So, after making cables to go from the L- & R- of the QA402 and connecting up per this diagram:

and connecting the DUT ground to a grounded sig gen I was able to get some much better results all around, particularly when measuring the THD/SNR from the Phono stage to the load:

which is within the 36year old spec, albeit just a 1kHz. And for the CD input:

So I am now very happy, but then ran an Expo FR from the phono input to the 8ohm load, it looks ok up to about 6W, but then I get this ugly thing:

At this point I am not sure if there is something going on with the DUT or the FR measurement through the Phono input- will do a listening test with a phono hooked up next. I may also look at the the THD/SNR of a few more points as well…Oh, if you are curious these are the BNC connectors I have been using to make my cables- in this case just the center conductor was used:

Hi @VAR, What does the time domain of that sweep look like?

I have never looked at anything in the time domain with the QA402, but will do so later. I have not measured anything today- I guess I need a 402 fix for the day- will report back later. Thanks for getting back with me as always.

Okay, so here are the plots. The 1st one is the FR right before it starts breaking up:

and here is the Time display at that same point:

Here is the FR just after is starts breaking up:

And the TIME display associated with that:

I am not sure if that helps- to me, the 2nd time plot looks better than the 1st one…

Are you sure your NAD amp doesn’t have a fault with its 0V and/or grounding? The NAD I mentioned above originally had a fault that caused excessive noise and it turned out to be one of the 0V jumper wires had a dry joint which caused part of the input circuit to float - which links back to Matt’s point about no ground. I was not impressed with the quality of the pcb or soldering in the NAD3020e.

While I looked at the solder joints at various points at the circuit, I did not check the phono ckt extensively for bad solder jts. I am not holding up a lot of hope since the phono stage works great up to a point when the volume control reaches a certain point- I don’t see why it would make a difference from the schematic, which I am posting here:
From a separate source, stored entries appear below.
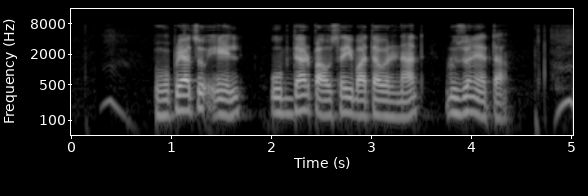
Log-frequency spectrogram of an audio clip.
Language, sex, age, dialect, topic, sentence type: Marathi, male, <18, Southern Konkan, agriculture, statement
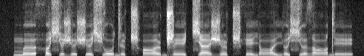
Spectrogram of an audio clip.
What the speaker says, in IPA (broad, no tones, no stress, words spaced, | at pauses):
məːhʌɕə ʒɘʃɘ ɕodeʈ͡ʂʰɑːə̯ ɖ͡ʐeːt͡ɕæ ʒɘʈ͡ʂʰe jɑːjə ɕəðɑːdeː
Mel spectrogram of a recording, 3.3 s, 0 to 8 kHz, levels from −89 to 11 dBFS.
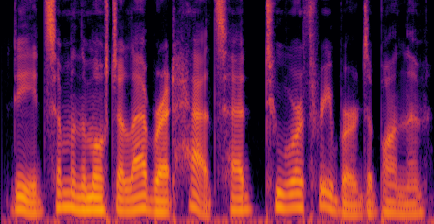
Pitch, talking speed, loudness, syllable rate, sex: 115 Hz, 260 wpm, -17 LUFS, 6.6 syllables/s, male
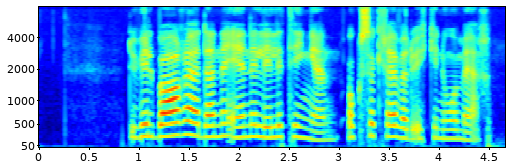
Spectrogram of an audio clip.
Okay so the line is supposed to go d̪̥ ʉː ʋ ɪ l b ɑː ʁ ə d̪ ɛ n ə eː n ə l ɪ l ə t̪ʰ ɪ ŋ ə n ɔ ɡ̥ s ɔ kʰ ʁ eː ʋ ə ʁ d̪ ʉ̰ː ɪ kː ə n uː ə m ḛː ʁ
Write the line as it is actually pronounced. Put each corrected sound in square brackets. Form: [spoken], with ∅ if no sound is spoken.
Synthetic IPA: d̪̥ ʉː ʋ ɪ l b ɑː ʁ ə d̪ ɛ n ə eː n ə l ɪ l ə t̪ʰ ɪ ŋ ə n ɔ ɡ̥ s ɔ kʰ ʁ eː ʋ ə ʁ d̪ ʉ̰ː ɪ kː ə n uː ə m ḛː ʁ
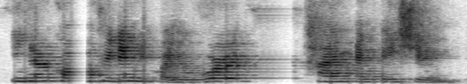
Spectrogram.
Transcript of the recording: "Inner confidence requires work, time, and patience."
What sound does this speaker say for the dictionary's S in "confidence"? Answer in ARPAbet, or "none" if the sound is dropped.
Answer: none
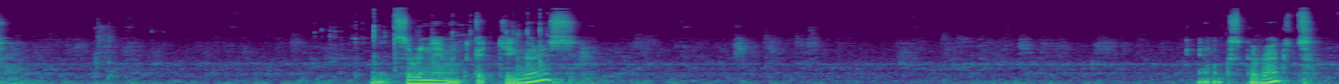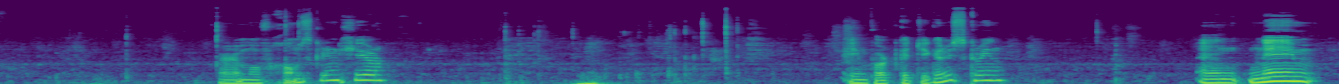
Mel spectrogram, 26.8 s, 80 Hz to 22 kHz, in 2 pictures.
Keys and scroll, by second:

I need to listen to some records, but have company now and so it may a few days before I can do that and if there is a lot of hum them I will look at the solder joints…
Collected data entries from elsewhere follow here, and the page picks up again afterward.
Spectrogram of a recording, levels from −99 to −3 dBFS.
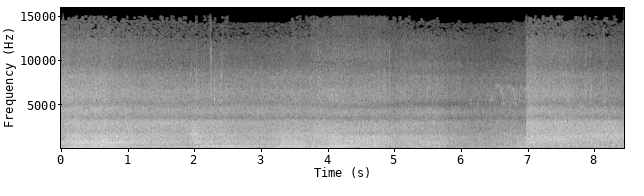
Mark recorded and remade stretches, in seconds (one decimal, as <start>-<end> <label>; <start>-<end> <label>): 0.0-8.5 recorded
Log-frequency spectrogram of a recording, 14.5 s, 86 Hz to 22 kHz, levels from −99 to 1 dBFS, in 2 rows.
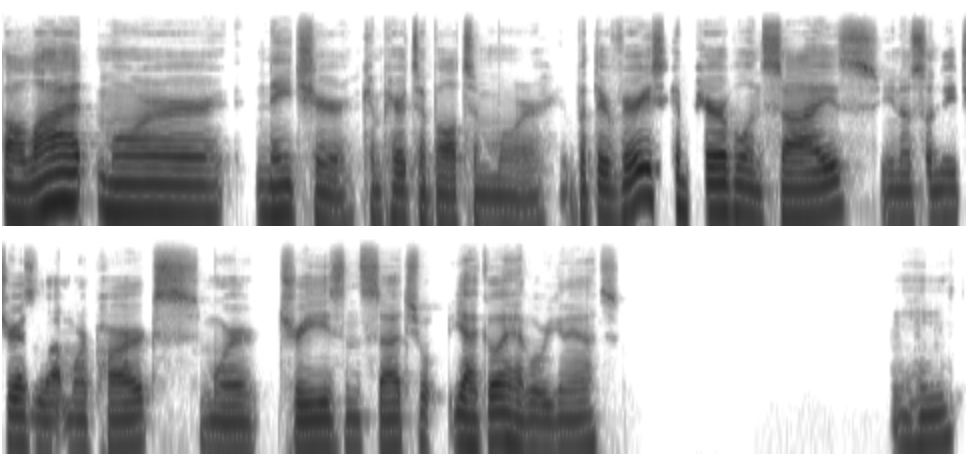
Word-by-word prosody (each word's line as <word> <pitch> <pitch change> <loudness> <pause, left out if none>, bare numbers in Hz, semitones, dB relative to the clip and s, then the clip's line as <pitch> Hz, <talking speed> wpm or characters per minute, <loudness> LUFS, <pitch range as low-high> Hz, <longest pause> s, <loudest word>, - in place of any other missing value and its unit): a 110 -2 +4
lot 165 +8 +5
more 125 -2 +2 0.2
nature 110 -5 -1
compared 105 0 -3
to 100 -3 -2
Baltimore, 95 -2 -4
but 115 - -6
they're 110 -2 +3
very 150 - +5
si - - 0
comparable 125 -3 +3
in 105 - -4
size, 110 +5 +2
you 105 - -6
know, 105 0 -3
so 105 +1 -1
nature 110 +2 -3
has 110 -1 0
a 105 - -5
lot 100 0 -1
more 100 -1 -4
parks, 105 +2 -1
more 95 -1 -3 0.2
trees 100 +1 0
and 105 -1 -5
such 105 +1 -2
wh 120 - -5
yeah, 115 -2 +2
go 120 +4 +2
ahead, 110 -4 +1
what 105 - -2
were 100 - -2
you 100 +1 -4
gonna 105 +1 -4
ask? 115 - -12 2.1
Mhm. 110 +3 -4
110 Hz, 155 wpm, -24 LUFS, 100-120 Hz, 2.1 s, lot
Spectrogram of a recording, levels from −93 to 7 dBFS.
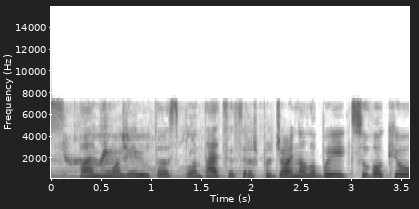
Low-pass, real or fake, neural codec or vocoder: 7.2 kHz; fake; codec, 16 kHz, 4 kbps, FunCodec, trained on Chinese and English, 50 frames a second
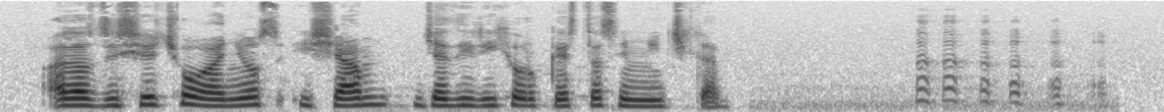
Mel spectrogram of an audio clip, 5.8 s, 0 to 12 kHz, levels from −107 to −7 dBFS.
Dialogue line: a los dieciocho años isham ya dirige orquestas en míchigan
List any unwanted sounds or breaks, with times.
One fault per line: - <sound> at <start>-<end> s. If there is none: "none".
- laugh at 4.6-5.6 s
The other thing I’ve been doing for a long time, that you appear to not be, that has greatly helped me is plugging all devices into the same power strip. That way the earth grounds are solidly consistent at least at the AC interface to everything.

Thanks for the suggestion. My PC is plugged into a UPS (the UPS side), and the Sig gen ground is plugged into the outlet which the UPS is plugged into. The wallwart for the powered usb hub which the QA402 is plugged into is plugged into the “surge” side of the UPS. The integrated amp, which does not have a ground terminal, is also plugged into the UPS. I can easily enough plug the sig gen into the UPS. But I will do a listening test with the integrated amp hooked up to my phono- maybe even later today as my company has left for a bit…
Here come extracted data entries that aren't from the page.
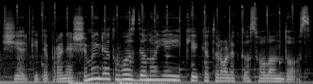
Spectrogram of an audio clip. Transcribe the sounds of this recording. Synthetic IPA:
ʃʲiɛɪɾkʲɪt̪ʲɪpɾɐnʲɛʃʲɪmɐɪlʲiɛt̪ʊʋoːsd̪ʲiɛnoːjɛɪkʲɪkʲɛt̪ʊɾʲoːlʲɪk̚t̪oːsʋɐlˠɐnd̪o̰ːs

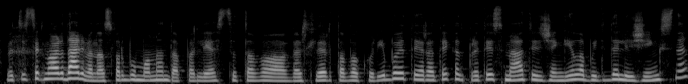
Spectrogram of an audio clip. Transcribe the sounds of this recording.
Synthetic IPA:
bʲɛt̪jʲɪst̪ʲiɛknoːɾʲɪd̪ɐɾʋʲiɛnɐsʋɐɾbumoːmʲɛnt̪ɐpɐlʲiɛsʲt̪ʲɪt̪ɑːʋoːʋʲɛɾʲsʲlʲɪɪɾt̪ɑːʋoːkʊɾʲiːboːjt̪ɐɪiːɾɐt̪ɐɪkɐt̪pʲɾʲɐt̪ʲɛɪsmʲæːt̪ɐɪsʒʲɛŋʲɡʲeːlˠɐbɐɪd̪ʲɪd̪ʲɛlʲɪʒʲɪŋksʲnʲɪ

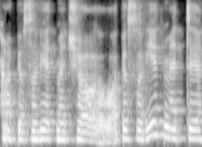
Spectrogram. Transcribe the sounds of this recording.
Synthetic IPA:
ɐpʲiɛsoʋʲiɛt̪ʲmʲɛt͡ʃʲoa̰ːpʲiɛsoːʋʲiɛt̪ʲmʲɛt̪ʲɪ

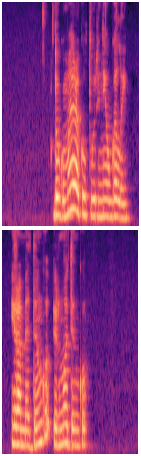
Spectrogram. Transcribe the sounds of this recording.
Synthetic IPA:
d̪ɒʊɡʊmɐiːˑɾɐkʊlˠt̪uːɾʲɪnʲɛɪɐʊɡɐlˠɐɪ | iːɾɐmʲɛd̪ʲɪŋɡʊʔɪɾnuɔd̪ʲɪŋɡʊ

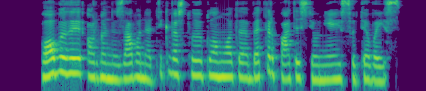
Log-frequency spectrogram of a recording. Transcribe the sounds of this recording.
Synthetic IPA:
poːbʊʋʲeɪʔɔɾɡɐnʲɪzɑːʋɔːnʲɛt̪ʲɪkʋʲɛst̪ʊʋʲʊplˠɐnuɔt̪ʲɛbʲɛt̪ɪɾpɑːt̪ʲɪːsjɛʊnʲiɛjɪsʊt̪ʲeːʋɐɪs

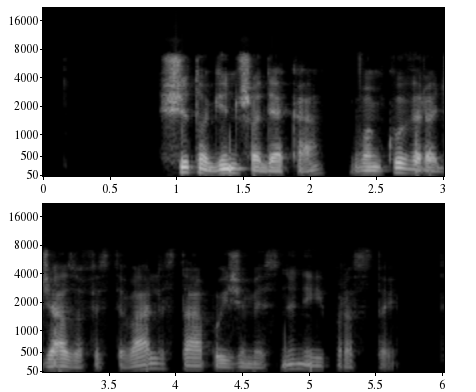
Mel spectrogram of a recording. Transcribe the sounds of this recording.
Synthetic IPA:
ʃʲɪt̪oːɡʲɪnʲˑʃoːd̪ʲeːkɐ | ʋɐŋkʊʋʲɪɾʲoːd͡ʒʲæːzoːfʲɛsʲt̪ʲɪʋɑːlʲɪst̪ɑːpoːiʒʲɛmʲɛsʲnʲɪnʲɛɪiːpɾɐ̰st̪ɐ̰ɪ

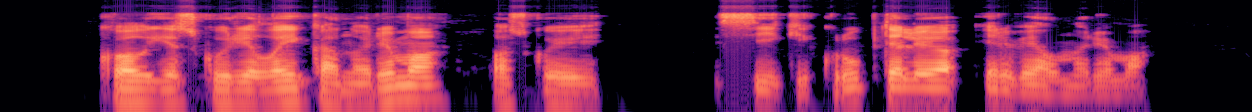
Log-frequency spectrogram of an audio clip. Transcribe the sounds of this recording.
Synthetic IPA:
kʰoːlˠjɪskuːɾʲiːlˠɐɪkɐnoːɾʲɪmoː | pɐskʊɪ | sʲiːkʲikɾuːpʲt̪ʲɛlʲoːjoːɪɾʋʲeːlˠnoːɾʲɪmoː

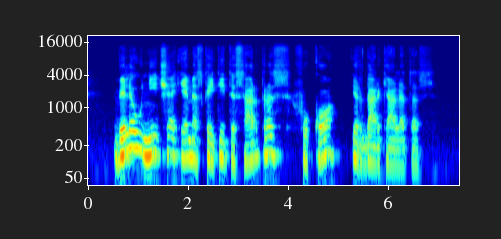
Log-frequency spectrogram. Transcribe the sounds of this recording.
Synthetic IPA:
ʋʲeːlʲɛʊnʲiːt͡ʃʲɛʔeːmʲɛskɐɪt̪ʲiːt̪ʲɪsɑɾt̪ɾɐs | fʊkoː | ɪɾd̪ɐɾkʲæːlʲɛt̪ɐs

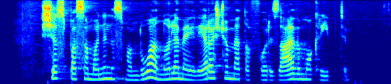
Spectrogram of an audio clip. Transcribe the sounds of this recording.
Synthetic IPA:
ʃʲɪspɐsɐmoːnʲɪnʲɪsʋɐnd̪uɔnʊlʲɛmʲɛɪlʲeːɾɐʃʲt͡ʃʲoːmʲɛt̪ɐfɔɾʲɪzɑːʋʲɪmoːkɾʲiːpʲt̪ʲɪ

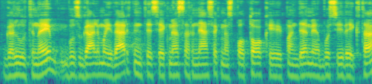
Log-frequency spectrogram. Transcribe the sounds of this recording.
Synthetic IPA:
ɡɐlˠuːt̪ʲɪnɐɪbʊsɡɑːlʲɪmɐiːʋʲɛɾʲt̪ʲɪnʲt̪ʲɪsʲeːkmʲesɐrnʲæːsʲɛkmʲeːspoːt̪oːkɐɪpɐnʲd̪ʲɛmʲɪjɛbʊsiːʋʲɛɪkt̪ɐ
Try putting a power strip off the UPS (where your PC is connected) and plugging everything into it. That way you are guaranteed the ground potential is the same.

The problem with that is then my PC does not have the protection of the UPS, though I don’t know how all the PC power supply grounding is as it relates to the USB power supply conversion on the motherboard.

Hi @Var,

we can see from your freq domain plot that around 500 Hz things are looking crappy. With a 64K FFT and 96K sample rate, that frequency occurs in the chirp around the 120 mS time or so. In other words, the weird thing that is happening at 500 Hz in the frequency domain must be happening around 120 mS in the time domain. Can you zoom in to different areas in the time domain? You should see the sine around this area showing about 2mS period. Cursors would be nice here, eh? :slight_smile:

But what I think we’ll see is something strange happening to the recovered sine at this period in time.